Helen Raleigh is a Chinese-American who grew up under Communism and who has become a prominent conservative writer. She sees parallels between the current American “cultural revolution” that we have been discussing and Mao Tse Tung’s “Great Proletarian Cultural Revolution.”
From her article in the Federalist, “If Washington and What He Stood For Can Be Condemned and Humiliated, None of You Are Safe“:
In an editorial for the People’s Daily, Mao’s propaganda chief, Chen Boda, explained the aims of this proletarian cultural revolution:
…not only at demolishing all the old ideology and culture and all the old customs and habits, which, fostered by the exploiting classes, have poisoned the minds of the people for thousands of years, but also at creating and fostering among the masses an entirely new ideology and culture and entirely new customs and habits — those of the proletariat.
Following this rallying cry, a campaign to get rid of the “four olds” — old customs, old culture, old habits, and old ideas — was launched across on college campuses in Beijing.
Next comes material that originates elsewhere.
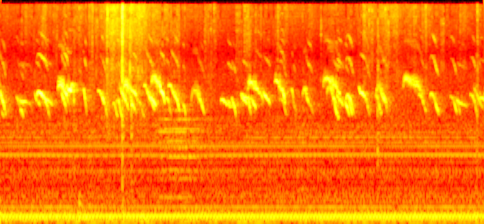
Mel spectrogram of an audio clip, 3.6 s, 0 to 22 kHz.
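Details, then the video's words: Baby chicks playing fill the air with quick, high, curved peeps, many overlapping, plus a single click near the start and a continuous low hum. "5 Minutes of Baby Chicks Chirping Sounds | Cute Playing"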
Professors and leaders with western educational backgrounds, as well as those who demonstrated any traditional Chinese cultural influence, were quickly denounced and publicly humiliated as “monsters and demons” by their enthusiastic students.
She describes how the Red Guard in 1966 targeted the father of Chinese culture Confucius, tearing down his monuments, destroying his tomb, and burning his writings.
In retrospect, that November marked the beginning of the darkest decade in China’s history, during which many more places would be destroyed, many more books burned, and many more families torn apart after children denounced their parents and spouses denounced each other in a desperate attempt to survive by demonstrating “ideological purity.” An estimated two million Chinese were either executed or driven to suicide as a result. Millions more suffered malnutrition due to famine fueled by a broken economy. Only later would people finally come to realize that the Cultural Revolution not only destroyed the culture but also ruined the country.
History may not repeat itself exactly the same way, but it does rhyme. The destruction we’re witnessing in America today is beginning to resemble 1966 China more every day. . . .
Annihilation comes in many shapes and forms beyond the demolition of physical objects. More people who refuse to conform to the mob’s demand will lose their jobs and see their lives be ruined. The mob won’t stop until they destroy everything we hold dear and attain complete power over us.
Eric Kaufmann, whose article The Great Awokening and the Second American Revolution we have been discussing this week (see here and here and here), also sees parallels between today’s progressives and the Red Guard. He too discusses “The Four Olds”:
The past is raked over for imperfections as left-modernist ideologues render the most grievance-based interpretation of history imaginable. This wins plaudits from movement leaders on social media, much as youthful Red Guards sought to impress Mao and his commissars with their crusading zeal in destroying Confucius’s tomb or sticking up posters denouncing officials. In 1960s China, these zealots tried to outdo each other by attacking the four “olds”: Old Culture, Old Customs, Old Habits, and Old Ideas. Priceless historic monuments and manuscripts were destroyed in an orgy of vandalism designed to wipe the collective mind clean. Those who observed old customs or read historic poetry, or whose families had been merchants in the Kuomintang era, were deemed bourgeois “capitalist roaders.”
This “year zero” mentality is common among heaven-on-Earth utopian movements and corresponds to a view that people are slates that can be wiped clean and restored to their pristine, blank condition—their souls must be purified. As with the social construction of “racism” and harm, they have a point. Propaganda can alter people’s sense of reality to some degree. But not everyone can ignore the evidence that is before their eyes, which is why the Maoist or Soviet experiments ultimately failed. While social construction can shape people’s ideological beliefs, as we have seen, it is much less effective at altering scientific facts, which hit people between the eyes.